Working in Canada I regularly used conference calls to connect the dispersed sites for meetings but in Brisbane I had the pleasure of delivering a presentation to sites across Queensland using their video conferencing facility which was smooth, easy to use and easy for staff to engage with the speaker.
Pat and the program participants (Physiotherapists) use this technology to run their Extension programme. The program is offered annually and runs with dedicated contact time, one morning a week for 12 months. A particularly clever adaption, considering the distance between the participants, is their peer observation process. Patients agree to be observed and the physiotherapists turn on their webcams and their peers observe their assessment on-screen. Participants ask questions, provide feedback and then they reflect on their observations as a group afterwards. Participants present case studies to each other regularly and once a year they present at a Queensland-wide Forum for AP staff working in Neurosurgery and Orthopaedic screening clinics. They also contribute to professional development for other physiotherapists with an MSK interest who access the conference digitally from across the state. Each participant works through the curriculum which has been designed and tweaked over the years. They undertake formative assessment by their peers, local supervisors and Education Co-ordinator and are independently assessed by their educators at the end of the programme.

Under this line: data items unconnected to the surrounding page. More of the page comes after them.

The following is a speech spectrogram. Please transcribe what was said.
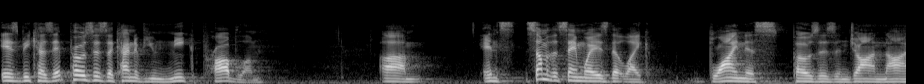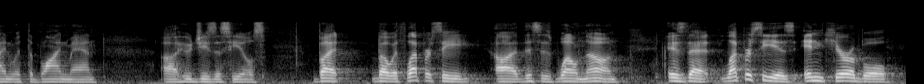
is because it poses a kind of unique problem um, in some of the same ways that like blindness poses in John 9 with the blind man uh, who Jesus heals. But but with leprosy, uh, this is well known, is that leprosy is incurable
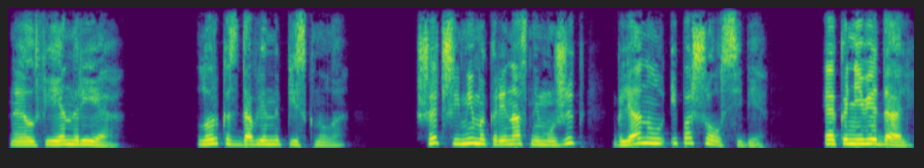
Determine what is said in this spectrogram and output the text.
на Элфиен Риа. Лорка сдавленно пискнула. Шедший мимо коренастный мужик глянул и пошел себе. Эко не видаль,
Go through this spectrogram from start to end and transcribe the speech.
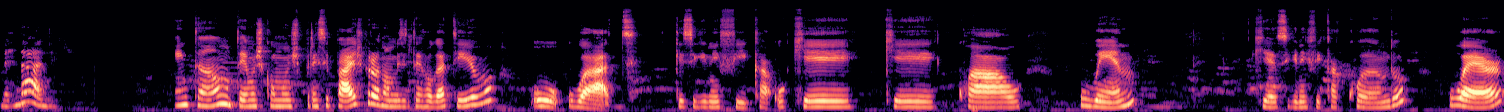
Verdade. Então, temos como os principais pronomes interrogativos o what, que significa o que, que, qual, when, que significa quando, where,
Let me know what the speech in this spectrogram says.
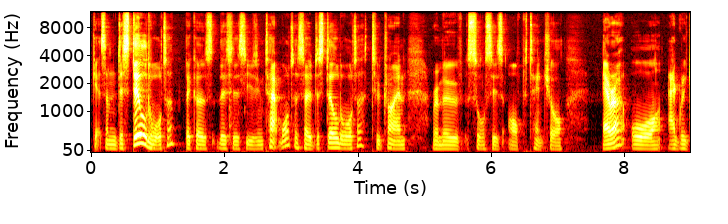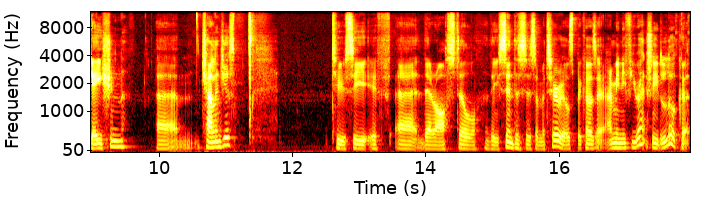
Get some distilled water because this is using tap water so distilled water to try and remove sources of potential error or aggregation um, challenges to see if uh, there are still the synthesis of materials. Because I mean if you actually look at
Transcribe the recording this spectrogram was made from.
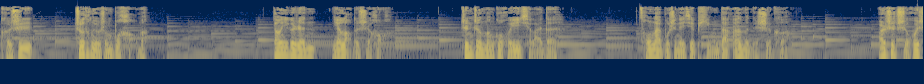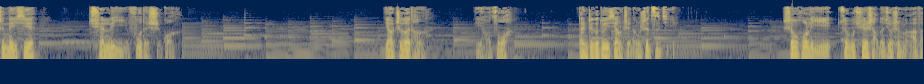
可是，折腾有什么不好吗？当一个人年老的时候，真正能够回忆起来的，从来不是那些平淡安稳的时刻，而是只会是那些全力以赴的时光。要折腾，也要作，但这个对象只能是自己。生活里最不缺少的就是麻烦。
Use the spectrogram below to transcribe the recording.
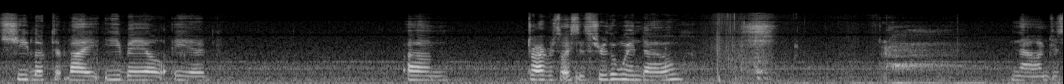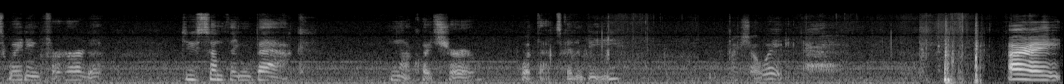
she looked at my email and um, driver's license through the window. Now I'm just waiting for her to do something back. I'm not quite sure what that's going to be. I shall wait. Alright,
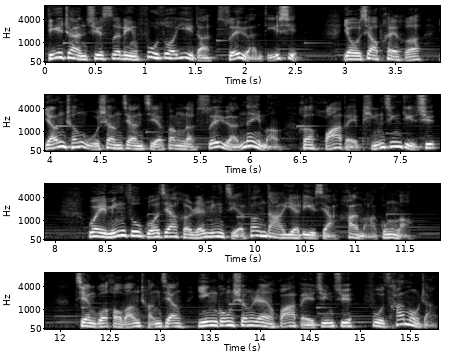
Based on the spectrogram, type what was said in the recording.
敌战区司令傅作义的绥远嫡系。有效配合杨成武上将解放了绥远、内蒙和华北平津地区，为民族国家和人民解放大业立下汗马功劳。建国后，王长江因功升任华北军区副参谋长，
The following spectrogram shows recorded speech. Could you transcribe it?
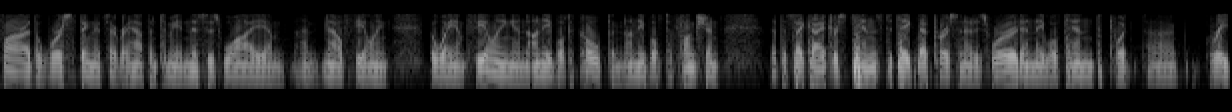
far the worst thing that's ever happened to me, and this is why I'm I'm now feeling the way I'm feeling and unable to cope and unable to function. That the psychiatrist tends to take that person at his word, and they will tend to put uh, great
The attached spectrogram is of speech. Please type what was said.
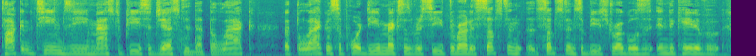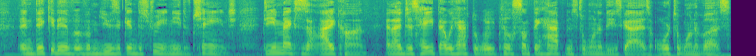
Talking to TMZ, Master P suggested that the lack that the lack of support DMX has received throughout his substance uh, substance abuse struggles is indicative of, indicative of a music industry in need of change. DMX is an icon. And I just hate that we have to wait till something happens to one of these guys or to one of us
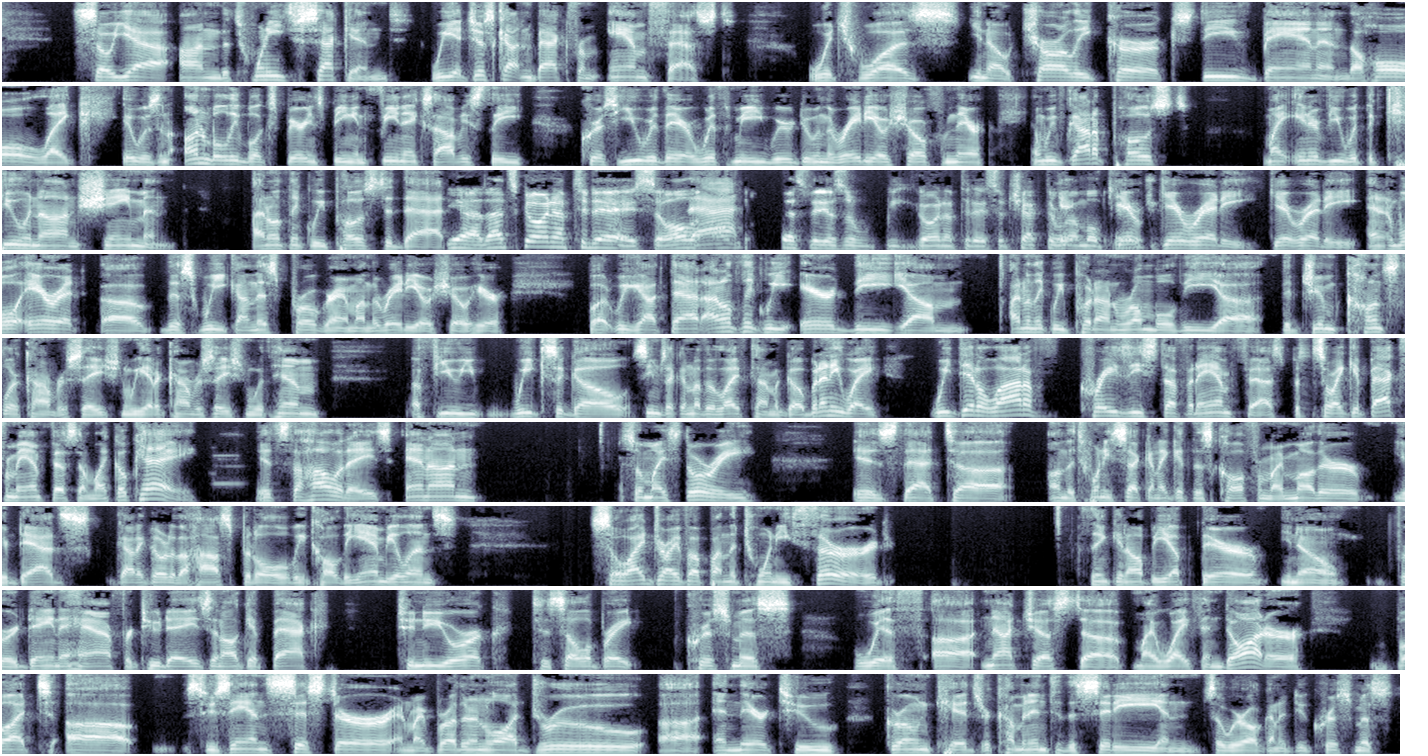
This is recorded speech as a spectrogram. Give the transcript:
so yeah, on the 22nd, we had just gotten back from Amfest, which was, you know, Charlie Kirk, Steve Bannon, the whole like it was an unbelievable experience being in Phoenix. Obviously, Chris, you were there with me. We were doing the radio show from there, and we've got to post my interview with the QAnon shaman. I don't think we posted that. Yeah, that's going up today. So all that the best videos will be going up today. So check the get, Rumble page. Get, get ready, get ready, and we'll air it uh, this week on this program on the radio show here. But we got that. I don't think we aired the. Um, I don't think we put on Rumble the uh, the Jim Kunstler conversation. We had a conversation with him a few weeks ago. Seems like another lifetime ago. But anyway, we did a lot of crazy stuff at Amfest. But so I get back from Amfest, I'm like, okay, it's the holidays, and on so my story is that uh, on the 22nd, I get this call from my mother. Your dad's got to go to the hospital. We call the ambulance. So I drive up on the 23rd, thinking I'll be up there, you know, for a day and a half or two days, and I'll get back to New York to celebrate Christmas with uh, not just uh, my wife and daughter, but uh, Suzanne's sister and my brother in law, Drew, uh, and their two grown kids are coming into the city. And so we're all going to do Christmas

The participants tend to be aspiring APs, rather than already holding AP roles. During the Extension Program they undertake a graduated exposure to the AP role but are not guaranteed an AP role on completion. They do, however, undertake the program only with the sponsorship of their local health service, who are looking to sustain and build their AP services. Participants receive a letter upon completion which recognises their AP skills and knowledge, providing demonstration of completion and attainment of the level of expertise required of AP roles which is well recognised by physiotherapy service managers . This method also ensures there are AP ready staff in the pipeline ready to step into any AP roles which may arise.
In Victoria their educational process and credentialing system takes a different turn. Research conducted by Paula Harding and colleagues has resulted in the creation of a set of AP competencies which can be used alongside an array of modules. Clinicians self-identify appropriate modules to supplement their learning and achieve a level of expertise and practice which is relevant to their role and their individual needs. This model is flexible and has been adapted to suit AP staff working in different contexts including spinal screening and the Emergency Department. This model is an ongoing process and relies heavily on the adult learning principles of self-awareness and the clinician’s ability to self-select areas for key development. Clinicians receive a workbook as well as the competency framework which they work through at their own pace carrying out a Learning Needs Assessment to help guide their focus.
These two models demonstrate local approaches to the professional issue of equity within MSK post-graduate education which is meaningful to the service and the patients it serves. I challenge readers to consider whether a specified programme of study is appropriate, sufficient and meaningful for every service and every individual clinician. Does this approach automatically equate to safer and more evidence based practices?
Consider Mark Twain’s musing…should we let our schooling get in the way of our education?
Advanced Physiotherapy Practitioner
First Contact Practitioner
Winston Churchill Fellow